Still the church was proving to become very expensive, and during the next 20 years very little was actually getting built. In 1766 King Frederik V died, and his son, Christian VII, became king. His cabinet's secretary, Struensee, did not approve of the extravagancies involved in the building of Frederiks Church, so in 1770 he called the project to a halt by cutting off the funds. By this time, almost 21 years after the first stone was laid, the walls of the church were no more than 10m high.
The church ruins
After Struensee's demise in 1772, it was unclear what could be done about the church. 100 years passed, and the church building site became a tourist attraction. Sheds and lean-tos were erected among the half finished walls, and vines and weeds grew around the marble blocks. Alternative uses for the site were discussed: museum for Bertel Thorvaldsen's works, koncert hall, a monument for "Grundloven" (the Danish constitution), and even a storage tank for gas. Fortunately, none of these ideas were approved.
At last, in 1874, the Danish banker and businessman Carl Friedrich Tietgen, bought the building site and surrounding properties. He hired architect prof. Meldahl to make new plans for finishing the church. The towers were discarded, the dome made smaller (31m across rather than 45), and the opulent portal downsized to something more befitting a House of God. The walls were made of Ølands- and Fakse limestone, a very beautiful material, also known as Fakse Marble. Only the first 10 m are real marble.
A church, at last!
On August 19, 1894, more than 140 years after the first stone, Frederik's church was finished. King Christian IX attended the consecration ceremony, and finally Frederik's Church was finished. Ironically, the church was meant to be a monument to the Oldenburger branch of the Danish royal family, but King Christian IX was the first king from the Glücksburger side!
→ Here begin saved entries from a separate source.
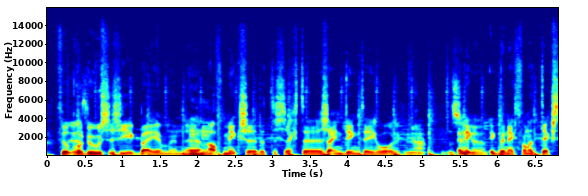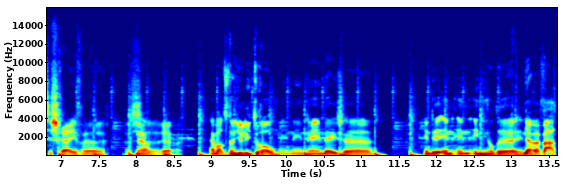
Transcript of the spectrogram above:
veel Dus- produceren zie ik bij hem. En eh, Mhm. afmixen, dat is echt eh, zijn ding tegenwoordig. Ja, En ik, ik ben echt van het teksten schrijven. Dus, Ja. ja. ja. En wat is dan jullie droom in, in, in deze... In, de, in, in, in heel de... In Ja, maar waar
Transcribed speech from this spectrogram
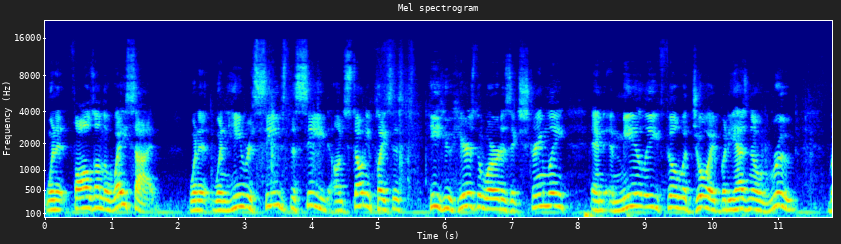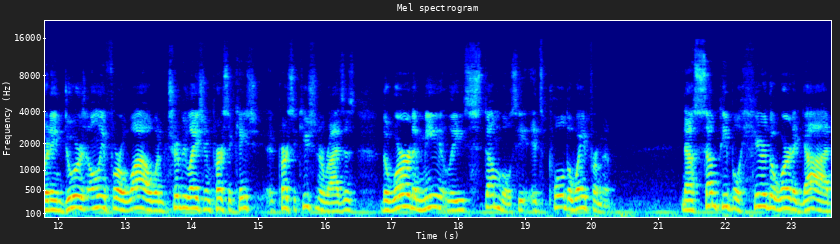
When it falls on the wayside, when it when he receives the seed on stony places, he who hears the word is extremely and immediately filled with joy, but he has no root, but endures only for a while. When tribulation, persecution, persecution arises, the word immediately stumbles. He, it's pulled away from him. Now, some people hear the word of God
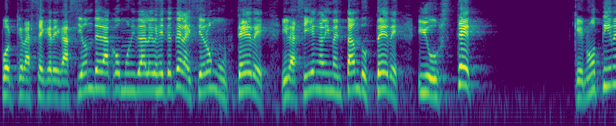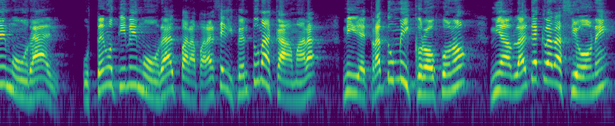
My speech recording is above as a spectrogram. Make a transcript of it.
Porque la segregación de la comunidad LGBT la hicieron ustedes y la siguen alimentando ustedes. Y usted, que no tiene moral, usted no tiene moral para pararse ni frente a una cámara, ni detrás de un micrófono, ni hablar declaraciones.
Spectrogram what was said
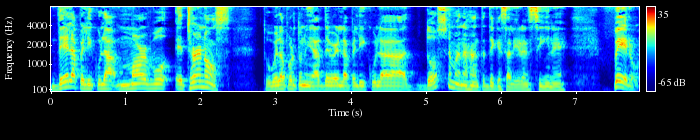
de la película Marvel Eternals. Tuve la oportunidad de ver la película dos semanas antes de que saliera en cine, pero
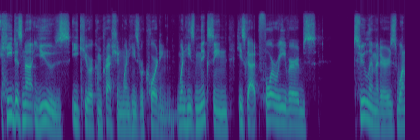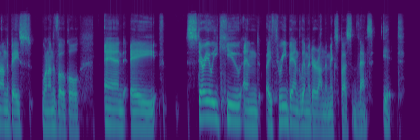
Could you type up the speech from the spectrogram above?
He does not use EQ or compression when he's recording. When he's mixing, he's got four reverbs, two limiters, one on the bass, one on the vocal, and a stereo EQ and a three band limiter on the mix bus. That's it.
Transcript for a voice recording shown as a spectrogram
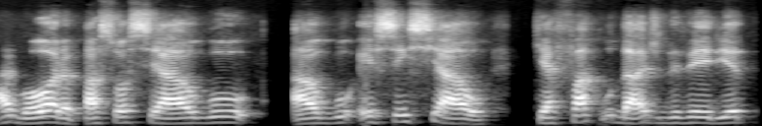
Agora passou a ser algo, algo essencial, que a faculdade deveria,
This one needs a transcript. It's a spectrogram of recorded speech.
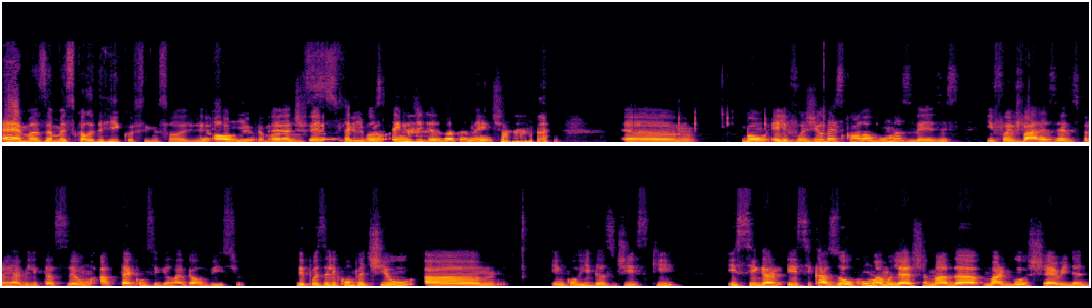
É, mas é uma escola de rico, assim, só gente é, óbvio, rica. É a diferença que você tem de... Exatamente. um, bom, ele fugiu da escola algumas vezes e foi várias vezes para reabilitação até conseguir largar o vício. Depois ele competiu um, em corridas de esqui e se, e se casou com uma mulher chamada Margot Sheridan,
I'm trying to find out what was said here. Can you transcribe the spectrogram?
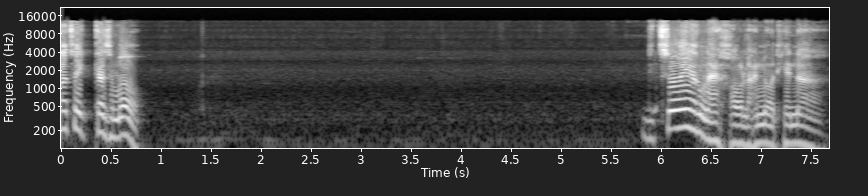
他在干什么？你这样来好难哦！天哪，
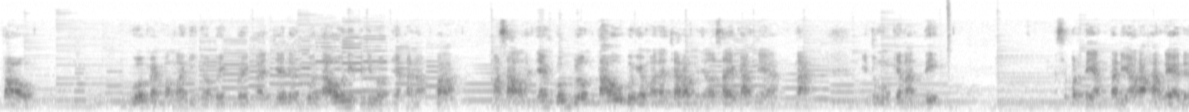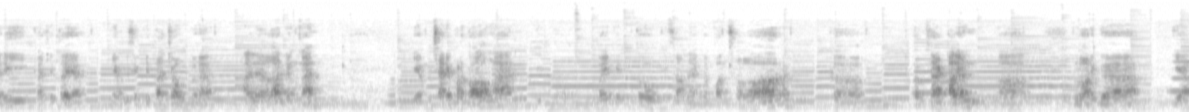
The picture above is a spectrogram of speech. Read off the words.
Tahu gue memang lagi nggak baik-baik aja dan gue tahu nih penyebabnya kenapa. Masalahnya gue belum tahu bagaimana cara menyelesaikannya. Nah itu mungkin nanti seperti yang tadi arahan ya dari Kak Cito ya yang bisa kita coba adalah dengan ya mencari pertolongan gitu. Baik itu misalnya ke konselor ke, misalnya kalian uh, keluarga yang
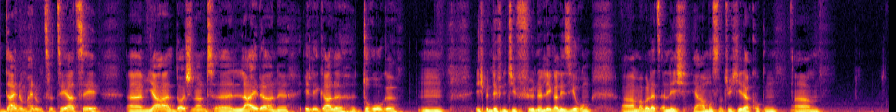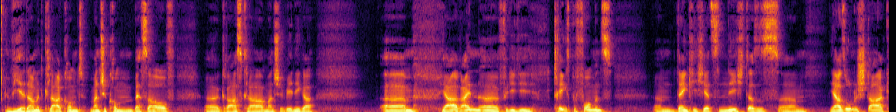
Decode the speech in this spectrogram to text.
Deine Meinung zu THC? Ähm, ja, in Deutschland äh, leider eine illegale Droge. Hm, ich bin definitiv für eine Legalisierung, ähm, aber letztendlich ja, muss natürlich jeder gucken, ähm, wie er damit klarkommt. Manche kommen besser auf äh, Gras klar, manche weniger. Ähm, ja, rein äh, für die, die Trainingsperformance ähm, denke ich jetzt nicht, dass es ähm, ja so eine stark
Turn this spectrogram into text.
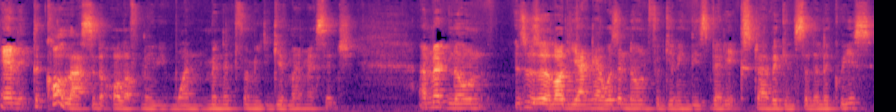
And the call lasted all of maybe one minute for me to give my message. I'm not known. This was a lot younger. I wasn't known for giving these very extravagant soliloquies.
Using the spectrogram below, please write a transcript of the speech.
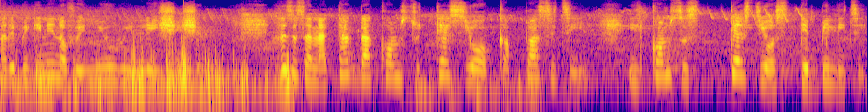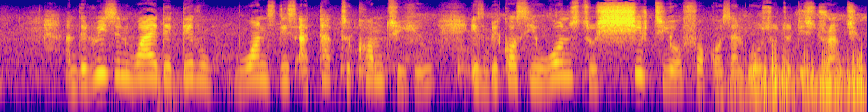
at the beginning of a new relationship. This is an attack that comes to test your capacity. It comes to test your stability. And the reason why the devil wants this attack to come to you is because he wants to shift your focus and also to distract you.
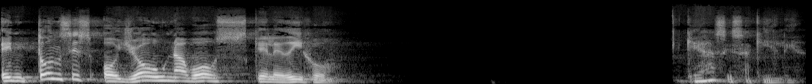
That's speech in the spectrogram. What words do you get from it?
Entonces oyó una voz que le dijo, ¿qué haces aquí, Elías?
The church has undergone some restoriation through the years. Along the parapet around the dome are placed 18 statues of various saints. They were supposed to have been made out of marble, but it proved to be too expensive. Instead they were made out of zinc, a fairly cheap material at the time - but unfortunately not as sturdy as marble. They were painted grey, and from below nobody would be any the wiser. In 1939, though, the statues had to be strengthened as they were threatening to fall down. In 1999 one of the saints - Polycarp - lost his left hand, and it was decided to take them all down for a complete makeover. A couple of them are still resting in one of the small gardens surrounding the church, but they will be up and about again, as soon as possible.
The Marble Church is really an amazing structure, and until 1989 it was actually the largest self supporting dome in Europe. The Globe, a sporting arena in in Stockholm, Sweden is now, with its diameter of 110m, the largest - not only in Europe, but in the world.
- 'In remembrance of the Royal House of Oldenburg, which has stood for 3 centuries
In gratitude to God, Frederik the fifth, who is king of Denmark and Norway, has laid down the first stone to this temple.'
- Bredgade and Store Kongensgade (Great King's street) are two rather narrow, almost parallel streets with a lot of traffic. During World War 2, while Denmark was occupied by Germany, the Germans decided to make Bredgade and Store Kongensgade into two one-way streets, in opposite directions. To this day, they still are.
- The plan was to use Norweigan marble, as it was a national resource, and thus relatively cheaper.
Sources: "Salmonsens Konversationsleksikon", Second Edition (1915 - 1930), Vol.VIII, pages 881,882.
http://www.marmorkirken.dk/hist.html.(Take the vitual tour of the church: it gives you a very good idea of what the church is like on the inside.)